## Exercise
Could you write out, exactly and with no pictures, every line from the one containing "Log-frequency spectrograms of" through the last line of the entries?

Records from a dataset

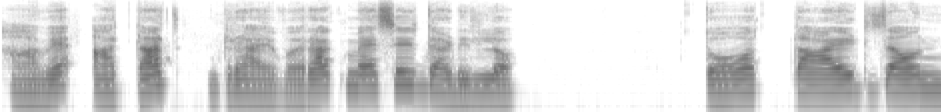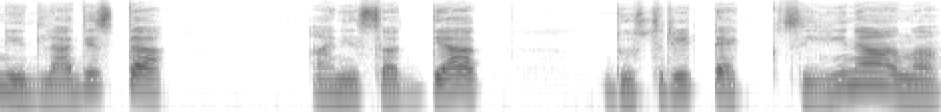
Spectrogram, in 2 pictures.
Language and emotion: Goan Konkani, fearful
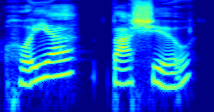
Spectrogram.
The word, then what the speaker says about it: Hoia Baciu: I looked up how to say it. Hoia Bashu Forest.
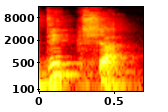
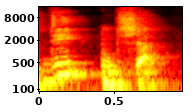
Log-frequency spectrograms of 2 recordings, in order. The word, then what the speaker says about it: Diksha: So, in this phrase, Diksha, there are two syllables, Diksha. Di means Dibya Jnanam, transcendental knowledge.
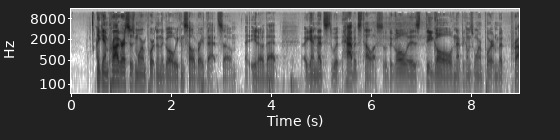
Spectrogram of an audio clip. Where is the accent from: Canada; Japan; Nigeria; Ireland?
Ireland; And I'm the Irishman. I should have known that.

## Your response
Log-frequency spectrograms of 2 recordings, in order. The word, then what the speaker says about it: Diksha: So, in this phrase, Diksha, there are two syllables, Diksha. Di means Dibya Jnanam, transcendental knowledge.
Spectrogram of an audio clip. Where is the accent from: Canada; Japan; Nigeria; Ireland?
Ireland; And I'm the Irishman. I should have known that.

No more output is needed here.